  • Early Engagement with Health Technology Assessment: Its Role in Evidence Generation

Ailish Higgins, Analyst, National Institute for Health and Care Excellence (NICE)

Commenting on the event, Sara Spencer, Conference Director, said “At SELECTBIO we understand that the pressures placed on today’s researchers can often make it difficult for them to attend conferences. We believe that through providing on demand access to the latest research, SELECTBIO is offering a convenient, modern service to the scientific community.”
The virtual event Personalized Medicine and its Impact in the Clinic is available to watch from 1st February. Registration to this event is now open.

Australian scientists leading Bio-Nano research

In the latest 007 film, Spectre, James Bond is injected with “smart blood”, a miniature device that tracks his location and monitors his vital signs. As the British Secret Service’s head of R&D, Q, explains patiently to his spy, “it’s nanotechnology” — and Australia is, in many ways, leading the world in it.

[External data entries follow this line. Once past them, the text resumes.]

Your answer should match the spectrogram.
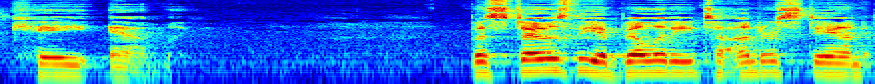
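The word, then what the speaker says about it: Camio: It's spelt like cameo, but pronounced KM.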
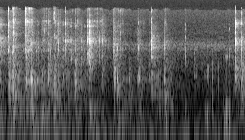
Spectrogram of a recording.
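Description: Faint computer keyboard typing: a run of quick, irregular light key clicks.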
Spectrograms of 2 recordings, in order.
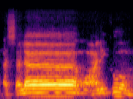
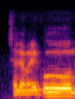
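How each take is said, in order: First: The syllable la is drawn out long. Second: The syllable kum is drawn out long. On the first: The speaker calls it right. "kalau nak panjang boleh panjangkan dekat la-nya" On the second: The speaker calls it wrong. "Jangan panjangkan dekat kum"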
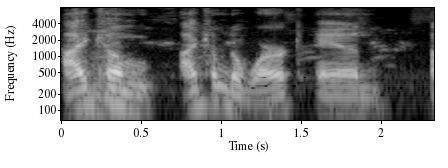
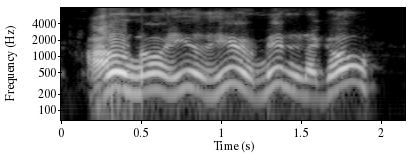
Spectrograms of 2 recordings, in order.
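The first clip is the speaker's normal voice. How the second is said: put-on Cajun accent, pitched higher. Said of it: "that is pretty good New Orleans accent".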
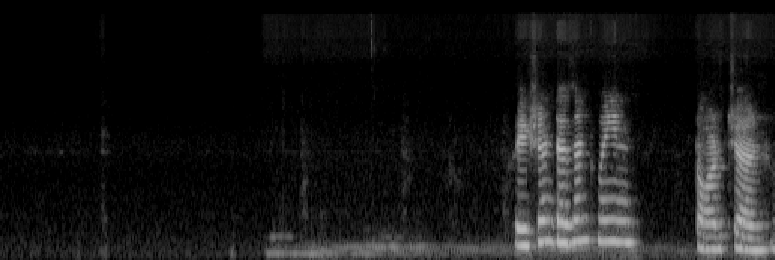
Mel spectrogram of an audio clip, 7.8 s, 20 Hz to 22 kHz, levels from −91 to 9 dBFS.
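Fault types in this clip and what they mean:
Nothing here needs flagging: no technical faults turn up anywhere in the recording.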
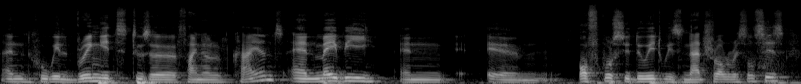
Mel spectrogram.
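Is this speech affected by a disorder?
No.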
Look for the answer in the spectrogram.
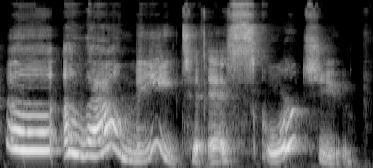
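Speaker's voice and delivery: a wolf oozing fake courtesy, drawn out; sly wolf voice. Wolf voiced in a read-aloud story.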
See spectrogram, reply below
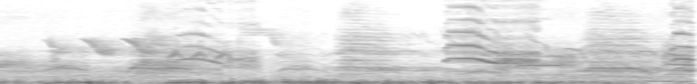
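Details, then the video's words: Common terns in Russia give harsh, grating, drawn-out kee-arr calls, several overlapping in quick succession, over a steady low rumble of wind or water. "Речная крачка (Common tern)"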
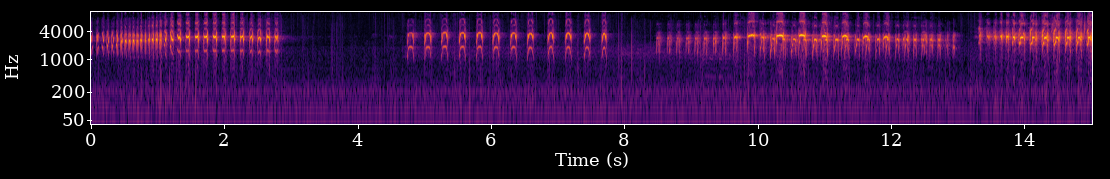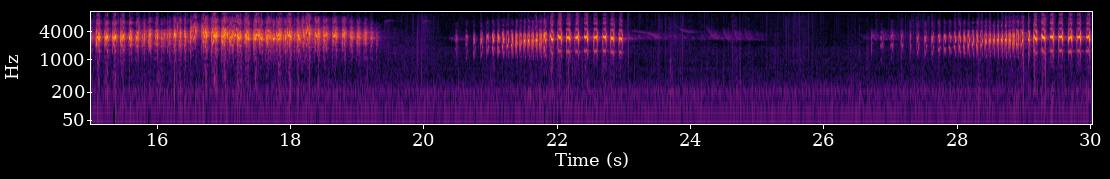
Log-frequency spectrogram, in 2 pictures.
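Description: Rufous hornero song: six bouts of rapid, evenly repeated high notes, each lasting two to six seconds, with short pauses between them.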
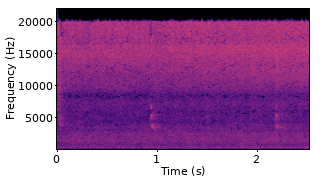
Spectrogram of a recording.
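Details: Huge swarm of honey bees in a swarm trap, a ball of bees on a frame being taken out: an even, droning buzz throughout with faint clicks of handling.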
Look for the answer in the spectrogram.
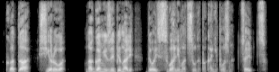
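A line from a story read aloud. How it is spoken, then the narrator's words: Whispered reply. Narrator (Russian): Тоже шептом ответил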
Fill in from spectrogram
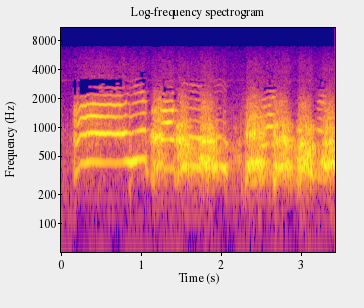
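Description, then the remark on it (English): A Doberman Pinscher gives a long, high-pitched whine, then a string of shorter whimpering yelps and bark-like cries, loud and continuous, with no people talking. “Yes, a Doberman Pinscher.”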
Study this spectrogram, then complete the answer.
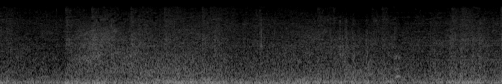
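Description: Jet thrusters roar steadily as a robot flies.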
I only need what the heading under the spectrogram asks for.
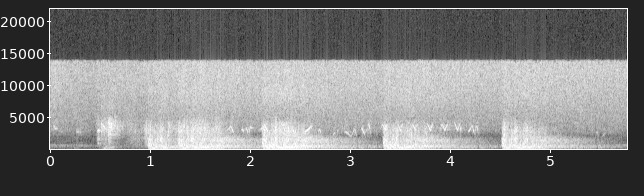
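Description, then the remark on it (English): Four heavy buffalo gun shots boom one after another at roughly one-second intervals, each a loud, deep blast with a long rumbling tail, preceded by a softer early report. “Buffalo guns. That's one sound they can't muffle.”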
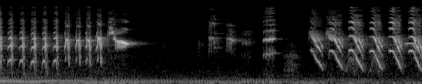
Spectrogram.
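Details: Black-winged starling singing for young birds to learn from: a fast run of buzzy notes ending in a sliding whistle, a pause with a few scattered calls, then a series of harsh, falling notes.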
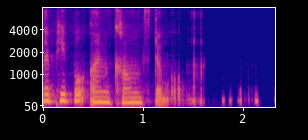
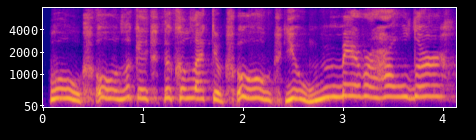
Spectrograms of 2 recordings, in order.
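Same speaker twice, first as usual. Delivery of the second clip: mocking taunt; 6 semitones higher than usual. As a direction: tease them like a sulking rival. Mocking exposed person.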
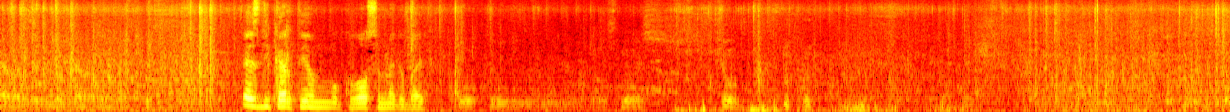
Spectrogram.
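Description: A pigeon flaps its wings in flight.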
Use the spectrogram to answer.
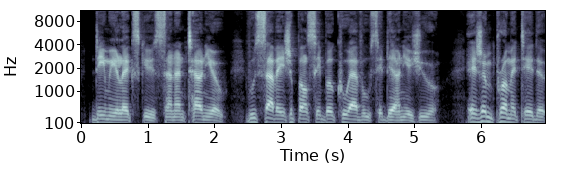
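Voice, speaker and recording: A man uses a put-on character voice that is raspy and fairly low, with fairly even intonation. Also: moderate pace, very clean recording, silent background. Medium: read story.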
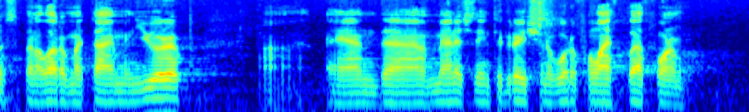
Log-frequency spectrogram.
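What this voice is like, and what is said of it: Russian accent. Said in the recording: “accent doesn't come from the valleys of South Wales. He's actually from Russia.”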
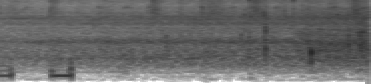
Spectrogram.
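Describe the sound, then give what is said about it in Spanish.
A phone line drops: two short electronic tone beeps sound at the start, then only a faint line hiss remains, with no voices present. “se cortó la comunicación.”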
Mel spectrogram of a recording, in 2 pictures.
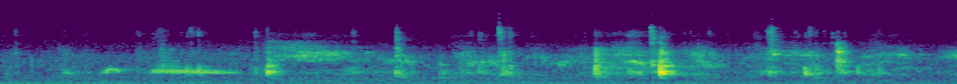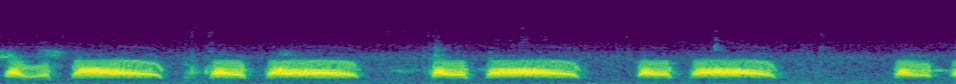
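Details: A decoy Spotted dove calling with a sharp voice, urgent cooing: soft low murmurs and clicks at first, then loud, deep, repeated coo notes in quick pairs and runs, close to one per second.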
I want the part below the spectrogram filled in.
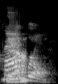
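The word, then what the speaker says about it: Marlborough: Marlboro. Like the cigarettes, Marlboro. I think it's spelled Yeah. a little differently, but they're from England.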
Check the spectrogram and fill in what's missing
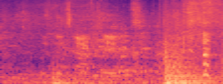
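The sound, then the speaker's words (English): A quiet, muffled stretch gives way to one heavy thud of a linen closet door being banged shut, with a short rumbling tail and a faint voice-like murmur underneath. “Yep, that's definitely a linen closet door.”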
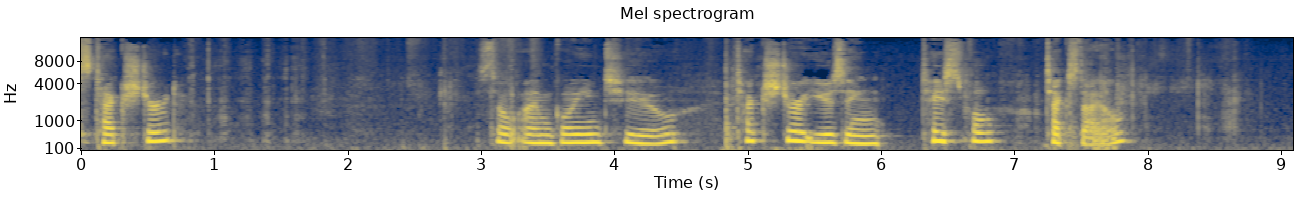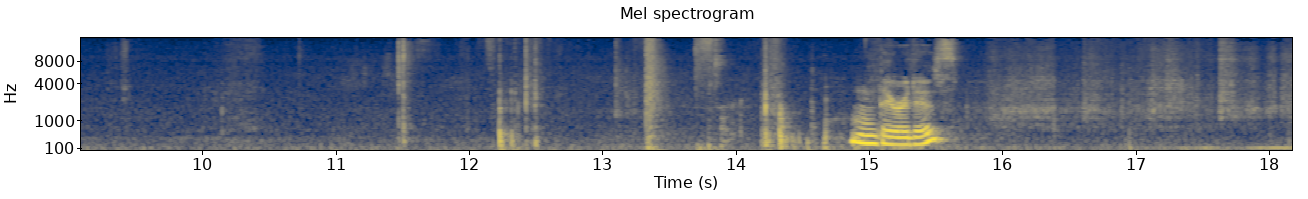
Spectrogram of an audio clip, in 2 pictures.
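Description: Card stock rustles and slides as it is handled.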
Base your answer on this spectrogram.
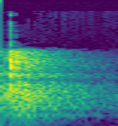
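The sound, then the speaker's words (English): A single gavel strike, one sharp knock with a short decaying ring after it, heard alone. “This is the sound of a gavel on that one.”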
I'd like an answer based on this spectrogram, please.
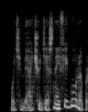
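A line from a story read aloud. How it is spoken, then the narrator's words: Woman whispering. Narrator (Russian): прошептала женщина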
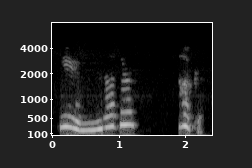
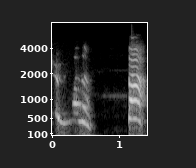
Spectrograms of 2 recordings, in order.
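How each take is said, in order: First: Hushed disbelief. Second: High mock outrage. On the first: Retold or imitated. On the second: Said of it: "and I'm just like".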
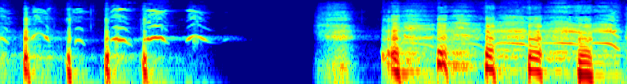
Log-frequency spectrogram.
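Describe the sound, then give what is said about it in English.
A rapid run of short, dry coughs, then a brief pause before a longer, harsher burst of coughing with raspy, voiced edges, from a lingering dry cough after COVID about a week earlier. “And I apologize for the kind of coughing that you might hear.”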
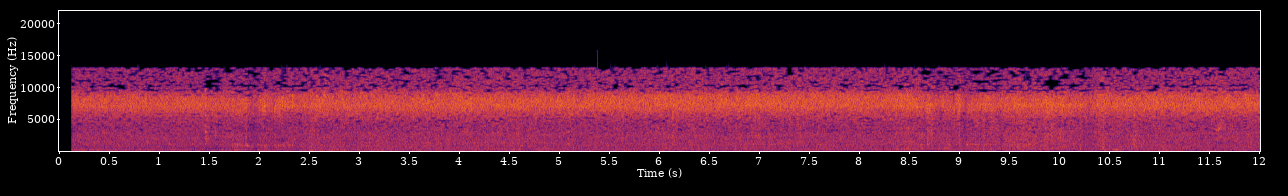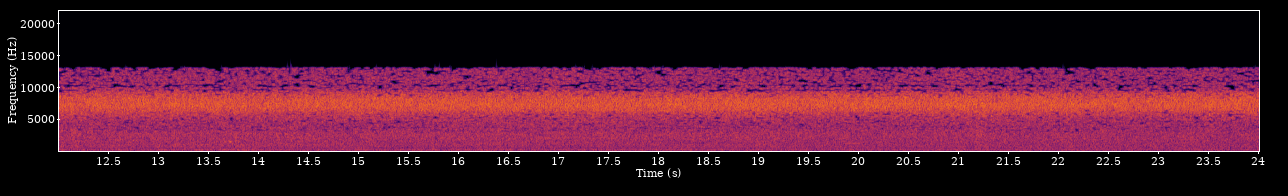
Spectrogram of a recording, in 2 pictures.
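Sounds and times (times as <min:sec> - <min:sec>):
flood water rushing: 0:00.2 - 0:24.0.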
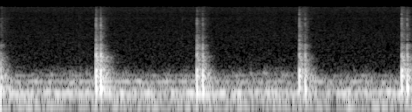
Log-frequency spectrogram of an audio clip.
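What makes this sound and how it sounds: Short fingernails tap a flat, solid, white painted wood panel four times, about once per second. Each tap is a brief, dry knock that dies away almost at once, heard over a steady low rumble.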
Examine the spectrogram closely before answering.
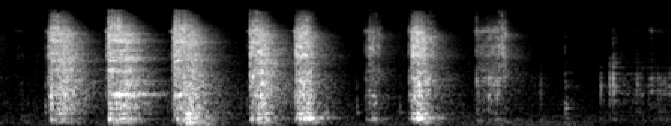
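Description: A cordless impact driver whirs and rattles in short bursts.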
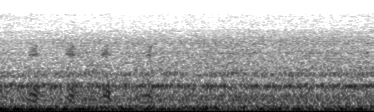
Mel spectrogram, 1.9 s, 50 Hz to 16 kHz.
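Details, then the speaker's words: Wrecked 2011 Kawasaki ZG1400 police motorcycle, first start after rebuild work. A deep, steady, even four-cylinder thrum with no misses or knocks, and no leaks. Normal idle. "there's nothing leaking healthy so excited"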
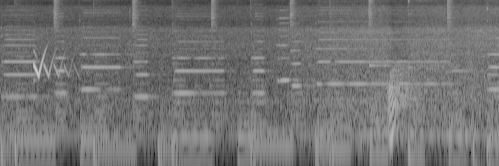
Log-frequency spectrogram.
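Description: Background music with a steady beat and short repeating notes. About half a second in, a short warbling sound effect is the loudest thing.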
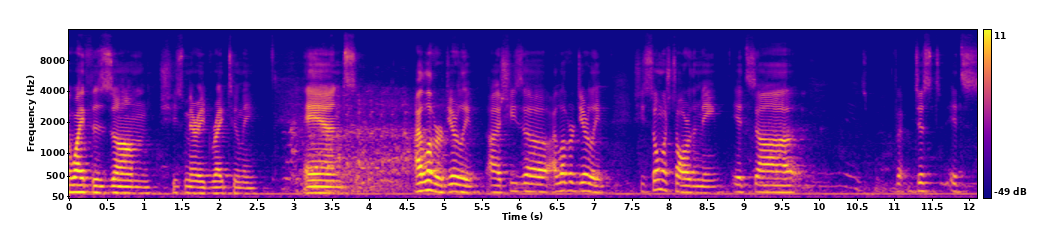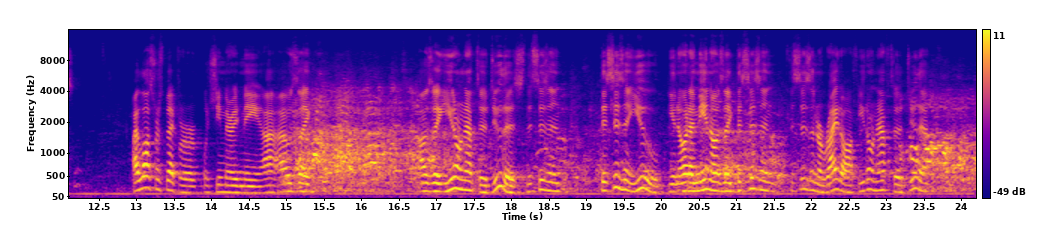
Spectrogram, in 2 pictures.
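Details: Male stand-up comedian who stutters, speaking live on stage; he says people talking close to him while he talks make him stutter, and he mentions a softball injury; stuttering.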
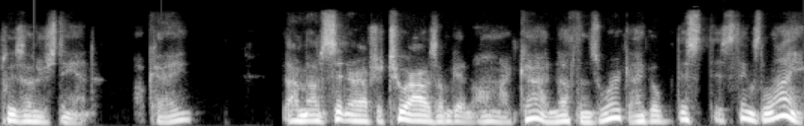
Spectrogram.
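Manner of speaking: ordinary talk, nothing marked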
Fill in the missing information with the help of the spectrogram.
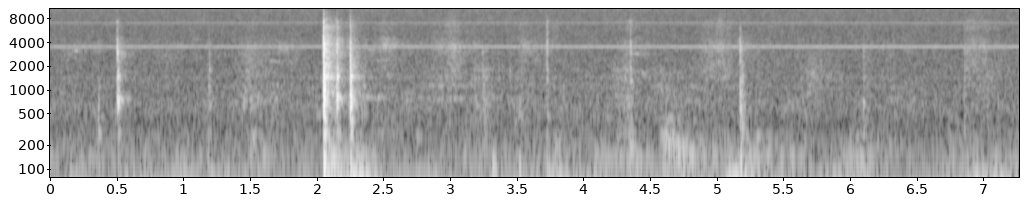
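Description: A few scattered computer mouse clicks, the loudest about two seconds in, over a faint steady high-pitched whine.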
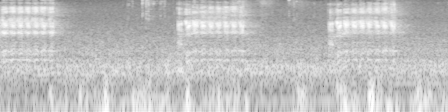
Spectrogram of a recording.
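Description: Three brief bleats from a goat come in quick succession, each lasting just over half a second. The voice is thin and tremulous, wobbling rapidly through each call, with short pauses between them.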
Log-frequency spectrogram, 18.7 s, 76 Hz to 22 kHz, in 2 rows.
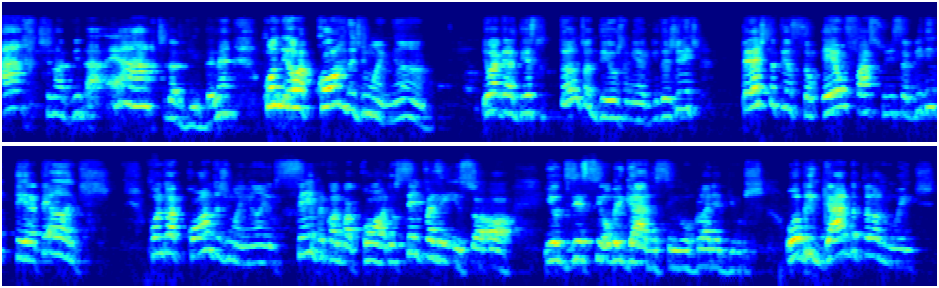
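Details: Adult woman with aphasia as a sequela of a stroke suffered 12 years earlier; post-stroke aphasia.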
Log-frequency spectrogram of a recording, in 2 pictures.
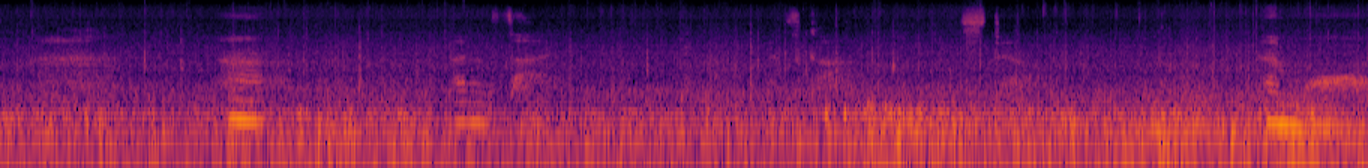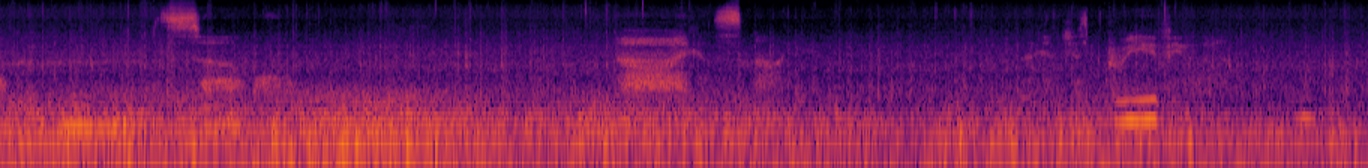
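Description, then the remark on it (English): A wind and rain storm roars steadily outside, with a deep, continuous rumble of gusts under a dense hiss of rainfall, broken by occasional sharper patters and knocks. “Outside, the wind is wild. The rain.”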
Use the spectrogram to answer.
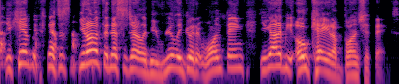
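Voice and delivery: high, amused voice after laughing. Real, not acted. Explains own joke after laughing.

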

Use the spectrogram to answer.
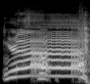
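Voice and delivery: high, delighted outburst; excited yes. Real, not acted. Co-host recognizes the commercial guy, excited. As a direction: burst out with a high, loud yes. Excited burst, then laughing.

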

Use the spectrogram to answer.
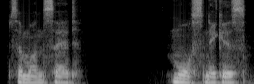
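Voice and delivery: ordinary delivery, nothing marked

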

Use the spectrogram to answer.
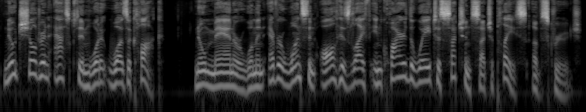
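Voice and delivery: usual speaking voice

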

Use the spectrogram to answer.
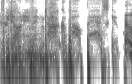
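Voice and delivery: voiceless joking whisper; ASMR whisper. Pretend. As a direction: keep the ASMR hush going. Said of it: "Just talk like this".

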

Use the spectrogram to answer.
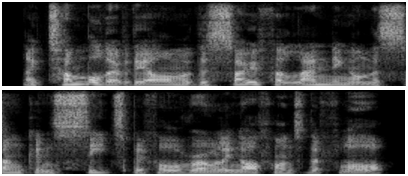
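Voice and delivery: ordinary delivery, nothing marked

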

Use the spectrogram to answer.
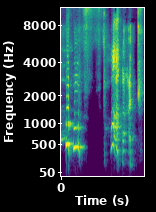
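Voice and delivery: very high, laughing squeal; helpless amusement. Retold or imitated. Patient overhearing absurd complaint through misery, mock helpless laughter. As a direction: re-enact laughter breaking through.

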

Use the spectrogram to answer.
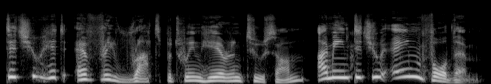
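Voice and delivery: indignant shouted question; shouting. A narrator's reading. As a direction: shout the question at him, pitch climbing sharply. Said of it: "turned to Claude and shouted".

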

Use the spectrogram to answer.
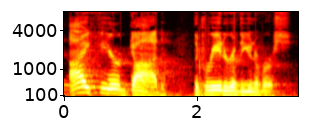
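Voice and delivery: very slow, weighty reverence; Jonah's slow reverent answer; slow solemn fear. Retold or imitated. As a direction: stretch out I fear God. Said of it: "Jonah says".

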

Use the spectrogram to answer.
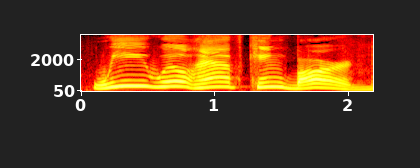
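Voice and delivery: slow, high, loud crowd demand; shouted reply. A narrator's reading. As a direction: shout it back, drawing out each word. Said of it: "shouted in reply".

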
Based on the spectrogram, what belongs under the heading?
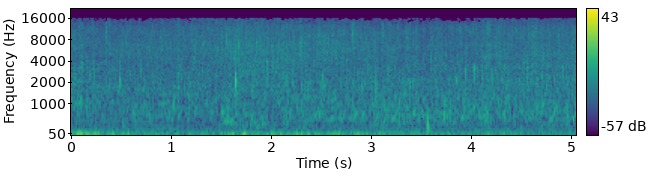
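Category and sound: nature, trickling water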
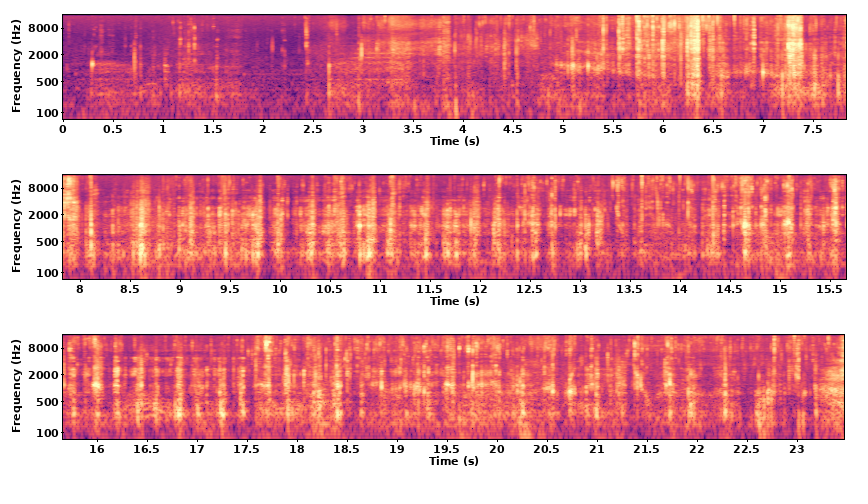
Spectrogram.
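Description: Wet chewing of a lettuce and perilla-leaf wrap of spicy stir-fried pork tripe: a dense, irregular run of squelching, crunching mouth sounds that starts a couple of seconds in.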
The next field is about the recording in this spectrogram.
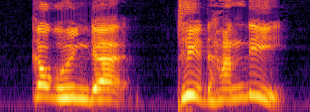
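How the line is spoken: Shout. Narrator (Vietnamese): Một tên quát lên

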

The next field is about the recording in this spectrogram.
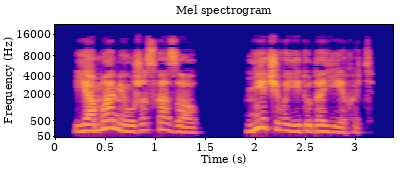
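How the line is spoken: Irritated reply. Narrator (Russian): раздраженно ответил Гарри

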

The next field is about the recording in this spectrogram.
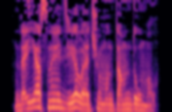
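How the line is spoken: Displeased grumble. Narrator (Russian): недовольно пробурчал Рахтар

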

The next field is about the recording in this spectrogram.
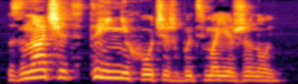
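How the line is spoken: Dejected voice. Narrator (Russian): упавшим голосом ответил он

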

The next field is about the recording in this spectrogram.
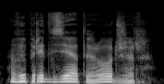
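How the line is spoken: Sighing. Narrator (Russian): вздохнула Катерина

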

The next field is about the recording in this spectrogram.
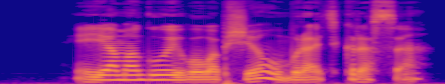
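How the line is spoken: Snort. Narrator (Russian): Хмыкнул

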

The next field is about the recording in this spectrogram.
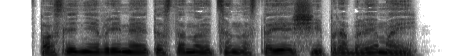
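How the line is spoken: Sigh. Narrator (Russian): вздохнул Аксаханов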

Nanotechnology refers to technologies and devices that are as small as a molecule, the width of a hair, and it has been a staple of science fiction plots for decades. Think Fantastic Voyage with its tiny spaceship and cargo of humans whizzing around the human blood system.

However, unlike many of the fantastical devices and technologies in the Bond films, the idea that a tiny device can be injected into the human body to scan and deliver information is real, and it is being developed by a unique collaboration of scientists across Australia.

This year the ARC Centre for Bio-Nano Science was created to bring together our world-class nano-scientists into one organisation. Although based in Melbourne the Bio-Nano Centre has researchers across five universities nationally — experts in everything from chemistry to engineering, drug design to cancer biology. Rest (paywall)

Molecular information transfer from DNA nanostructures to gold nanoparticles

ABSTRACT: DNA nanotechnology offers unparalleled precision and programmability for the bottom-up organization of materials. This approach relies on pre-assembling a DNA scaffold, typically containing hundreds of different strands, and using it to position functional components. A particularly attractive strategy is to employ DNA nanostructures not as permanent scaffolds, but as transient, reusable templates to transfer essential information to other materials. To our knowledge, this approach, akin to top-down lithography, has not been examined. Here we report a molecular printing strategy that chemically transfers a discrete pattern of DNA strands from a three-dimensional DNA structure to a gold nanoparticle. We show that the particles inherit the DNA sequence configuration encoded in the parent template with high fidelity. This provides control over the number of DNA strands and their relative placement, directionality and sequence asymmetry. Importantly, the nanoparticles produced exhibit the site-specific addressability of DNA nanostructures, and are promising components for energy, information and biomedical applications.

http://www.nature.com/nchem/journal/vaop/ncurrent/full/nchem.2420.html